One of my coworkers has two sons who are a few years younger than mine. This coworker, who was born and raised in China then came to this country after college, periodically turns to me for explanations about American practices related to school and parenting. For example, I’ve explained birthday party etiquette to her, and what classes a typical middle-school student is likely to take. My favorite was the time I helped her write the “Here’s what my 3rd grader is like, and here’s why you should assign him to the good, strict 4th grade teacher next year and not the relaxed, self-esteem-boosting 4th grade teacher, but we need to phrase it differently since you don’t technically allow us to request specific teachers” letter to her son’s school. (Ah, the joy of elementary school class placement in a middle-class suburb.)
A couple weeks ago, I asked how her older son was doing in middle school. She said he’d had a band concert recently that went really well, then continued, “The band teacher, the kids say she is lesbian. And when she thanked people at the concert for giving their support, she said ‘Thank you to my wife.’ I felt so uncomfortable!”
It occurred to me that clearly this coworker has no idea I’m a lesbian, and equally clearly this didn’t seem like quite the right time to come out to her.
She continued, “I’m from China, nobody talks about this there. My son says ‘Mom, it’s no big deal,’ but I don’t know. Is everybody here OK with it?”
I answered honestly, “Well, a lot of people here, especially younger people, are totally fine with it. And some people aren’t OK with it, and some people are changing how they feel about it. That’s why you hear so much about it in politics, like what Obama said recently about changing how he feels.”
She said, “I would have felt better if she said ‘partner’ instead of ‘wife.’ But ‘wife’ must mean she is already married.”
I replied, “Yes, it probably does mean she is already married.
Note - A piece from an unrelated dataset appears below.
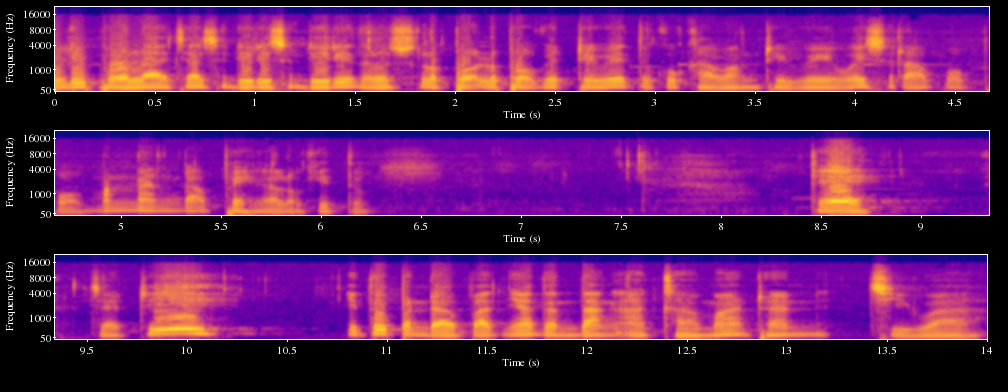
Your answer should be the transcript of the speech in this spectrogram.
Beli bola aja sendiri-sendiri terus lebok-lebok ke dewe tuku gawang dewe wis rapopo menang kabeh kalau gitu. Oke. Jadi itu pendapatnya tentang agama dan jiwa.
And if she had thanked a husband instead of her wife, nobody would have thought anything about it. She just wants to be able to talk about her family the way anybody else would.”
She nodded, and I could see her understanding grow as she thought that over, and we both went back to work.
Obama’s recent announcement that he finally supports same-sex marriage had left me feeling angry and frustrated. It wasn’t just because it’s taken so long for someone in power, and someone who wanted my vote, to decide I deserve equal rights, but also because I’m expected to feel grateful he’s finally “evolved” enough to say it. His statements have never seemed like anything more than a political power play.
But my coworker, who talked about how the teacher’s statement made her feel, but never once indicated she thought the teacher shouldn’t have been allowed to say it, and who acknowledged this a topic she’s never discussed – it was wonderful to see her genuinely grappling with the concept, and then the understanding and a bit more acceptance spread across her face.
And also wonderful that her preteen son is giving her exactly the same message at home.